Rear Window - L.B. Jeffries (James Stewart) is a photographer by trade. He has travelled to some of the most exotic and dangerous places on Earth, and it is when he is on jobs like these that he feels the most at home. It makes sense, then, that when he is injured while attempting to get a dynamic shot on the track of a car race, he loathes the idea of sitting at home with a broken leg. For several weeks Jeffries has sat in a wheelchair in his apartment with a restrictive cast on his leg and nothing to do with his time but observe the lives of his neighbors in the courtyard of his building which he can see out of his window. Over time he has gotten to know these people simply by watching them and becoming accustomed to their daily activities and relationships.

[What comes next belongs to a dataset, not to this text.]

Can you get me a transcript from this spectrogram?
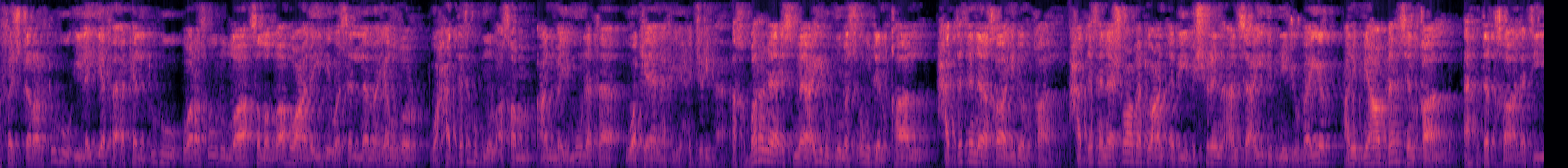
فاجتررته إلي فأكلته ورسول الله صلى الله عليه وسلم ينظر وحدثه ابن الأصم عن ميمونة وكان في حجرها. أخبرنا إسماعيل بن مسعود قال حدثنا خالد قال حدثنا شعبة عن أبي بشر عن سعيد بن جبير عن ابن عباس قال أهدت خالتي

Hence, Jeffries finds it odd when one of neighbors, a Mr. Lars Thorwald (Raymond Burr), begins acting strangely and his wife has seemingly disappeared. Suspecting foul play, Jeffries calls on the aid of a friend in the police department by the name of Thomas Doyle (Wendell Corey). With no proof that anything out of the ordinary has happened, Doyle passes Jeffries' suspicions off as the result of an overactive imagination. However, when Jeffries tells his theory to his girlfriend Lisa Fremont (Grace Kelly) and nurse Stella (Thelma Ritter), they take more of an interest in his story. The plot thickens as Jeffries, Lisa, and Stella take the investigation into their own hands, but none of them may be ready for what they find. Rear Window is an all around magnificent film. James Stewart is at the top of his game in this role. He spends the duration of the film in a wheelchair, but his devotion the cause of solving the mystery across the courtyard gives him enough character to work with that being essentially immobile was of no consequence. Kelly was also great in her portrayal of Jeffries' polar opposite who only wants to be with him. When she begins to take an interest in the goings-on at the apartment building, her face lights up the screen. She was like a kid in a candy store eagerly vying for her lover's affection by aiding his search for the truth. Raymond Burr, who for the majority of the film is just a small silhouette in a window, uses his body language to incredible success. He couldn't make much use of facial expressions, but was still able to express as many emotions as anyone else in the movie. Most incredible of all, though, was the direction of the film. Alfred Hitchcock really knocked it out of the park with Rear Window. The entire film takes place within Jeffries' apartment. The only time we see anything other than the inside of the room is when someone is looking out the window, and even then the shots are all from the point of view of someone sitting in the second floor of a building. If Hitchcock wanted to focus on something going on elsewhere in the building or in the courtyard, he did so by having one of the characters pick up a pair of binoculars or a camera with a telescopic lense and showed the events through their eyes. The camera never leaves the room, yet the setting never feels repetitive or stagnant. It is an incredible feat of moviemaking that he was able to achieve such a variety of shots and interesting scenarios all from this one vantage point. That is really the thing that makes this my favorite Alfred Hitchcock film of all time. It is so inventive and successful in it's ingenuity that I can't help but admire and adore it. All of these aspects of the film would mean nothing without a great concept and a script that properly conveys said concept, though, and Rear Window has just that. The plot keeps the viewer guessing right up until the very end whether or not a murder has actually been committed. Assisting the script along is James Stewart, who walks a thin line between obsessed and observant so that it is never quite clear whether we should believe his claims or not. Alfred Hitchcock is quoted as saying "there is no terror in the bang, only in the anticipation of it", and Rear Window puts this adage to use in a magnificent way. The suspense in this film builds to the point that the viewer can hardly bear it anymore. By the time the climax rolls around you will be so eager to find out the answer to the mystery that it will hardly matter what in fact the answer is anymore, as long as you know. In all aspects Rear Window is a great film, and a classic. If you haven't seen it, make a point to do so right away.

No comments: